(Records shown Opens)

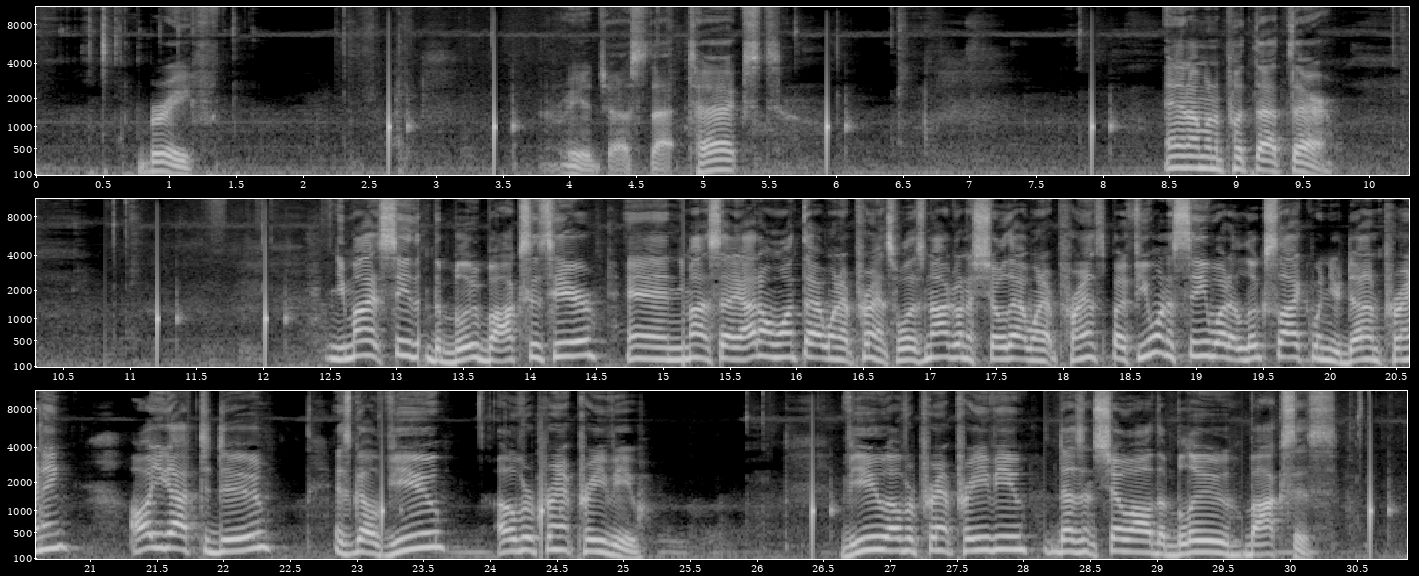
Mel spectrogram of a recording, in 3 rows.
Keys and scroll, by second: 0.0-2.0 typing, 10.8 Right.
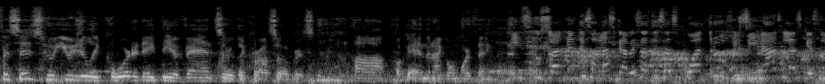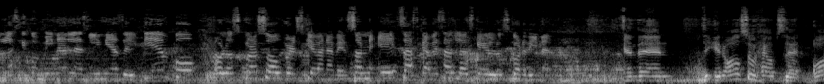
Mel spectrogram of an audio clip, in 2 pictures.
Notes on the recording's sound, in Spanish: estuvo en el stand de Panini Cómics México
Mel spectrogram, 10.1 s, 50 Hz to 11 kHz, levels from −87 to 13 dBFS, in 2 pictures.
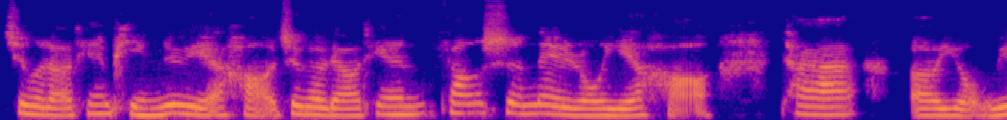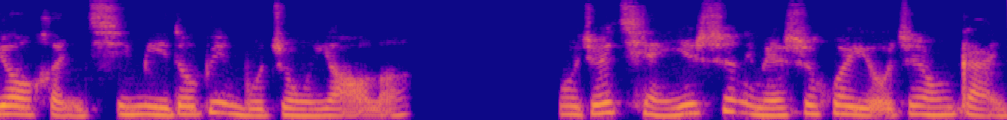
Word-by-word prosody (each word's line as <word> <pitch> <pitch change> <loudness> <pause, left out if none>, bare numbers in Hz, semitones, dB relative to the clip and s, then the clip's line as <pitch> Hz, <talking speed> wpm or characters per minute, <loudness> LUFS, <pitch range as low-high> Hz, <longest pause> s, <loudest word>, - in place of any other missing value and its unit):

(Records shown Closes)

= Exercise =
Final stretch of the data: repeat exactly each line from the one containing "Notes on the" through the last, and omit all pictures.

= Result of the exercise =
Notes on the recording's sound, in Spanish: estuvo en el stand de Panini Cómics México
Mel spectrogram, 10.1 s, 50 Hz to 11 kHz, levels from −87 to 13 dBFS, in 2 pictures.
Word-by-word prosody (each word's line as <word> <pitch> <pitch change> <loudness> <pause, left out if none>, bare numbers in Hz, semitones, dB relative to the clip and s, then the clip's line as <pitch> Hz, <talking speed> wpm or characters per minute, <loudness> LUFS, <pitch range as low-high> Hz, <longest pause> s, <loudest word>, - in place of any other missing value and its unit):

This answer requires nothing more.